Honeysuckle is called Jinyin hua in Chinese. “Jinyin hua” literally translates as “gold silver flower,” because when the flowers first bloom, they are white (silver) then turn yellow (gold). Last week when we went to Walmart, we saw the dried flowers for honeysuckle tea, which is popular in Traditional Chinese Medicine. Then yesterday, we saw these cans and bottles of a honeysuckle drink. Leah said that the Chinese character after honeysuckle means “alcohol” (Hmmm, honeysuckle wine? Not for 3.5rmb a can!) ….but there is no alcohol in it! Another example of how Chinese words can have multiple meanings. It sounded interesting so I got some to try and had it this afternoon. It was too sweet for my liking, but the honeysuckle flavor was nice. The taste reminded me of the Wang lao ji drink I wrote about on January 23, which also has honeysuckle in it. It is best known for fighting bacterial and viral infections, helping reduce inflammation, reducing toxins, and good for use in the summer heat. The flowers, which is what the tea is made from, are considered very safe, but when using the stems and leaves you have to be careful not to use too much. There are supposed to be about 200 species of honeysuckle and three are known for their healing properties. I guess I don’t have to feel so bad when I think of all the honeysuckle I’ve pulled from my flower beds in the past in the USA, it did smell good, but probably wasn’t the right kind for tea :-)

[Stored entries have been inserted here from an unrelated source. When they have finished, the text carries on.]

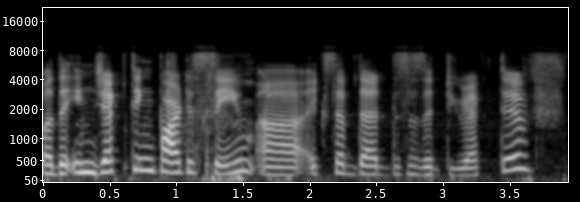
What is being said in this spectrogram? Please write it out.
But the injecting part is same uh, except that this is a directive.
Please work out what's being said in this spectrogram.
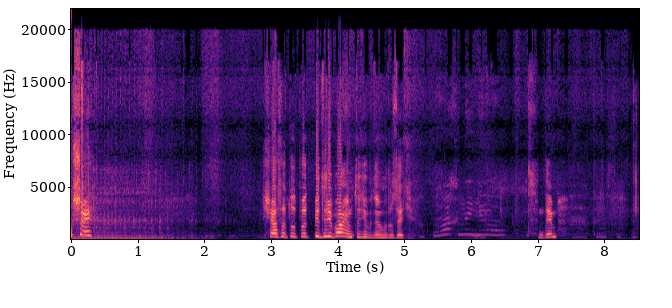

Many countries around the world drink raw sugar cane juice and China is one of them. Most often, we see vendors who you can buy a piece of sugar cane from. They cut the outer part off, then you chew the pulp, suck the juice out, and spit the pulp back out once you’ve gotten all of the juice. I tried it years ago and wasn’t crazy about the pulp chewing. Sometimes, you see stands where they have machines to extract the juice, then you can buy a cup or bottle and just drink it. It’s really not bad, and is actually lower than Coca-Cola on the glycemic index! Coke is in the 60’s, raw sugar cane juice in the 30’s -40’s. This stand is at a Food Festival at the shopping plaza near us. We bought a small bottle for 5rmb ( 75 cents usd). Just took a few sips, but I’m going to try it as a sweetener in some baking.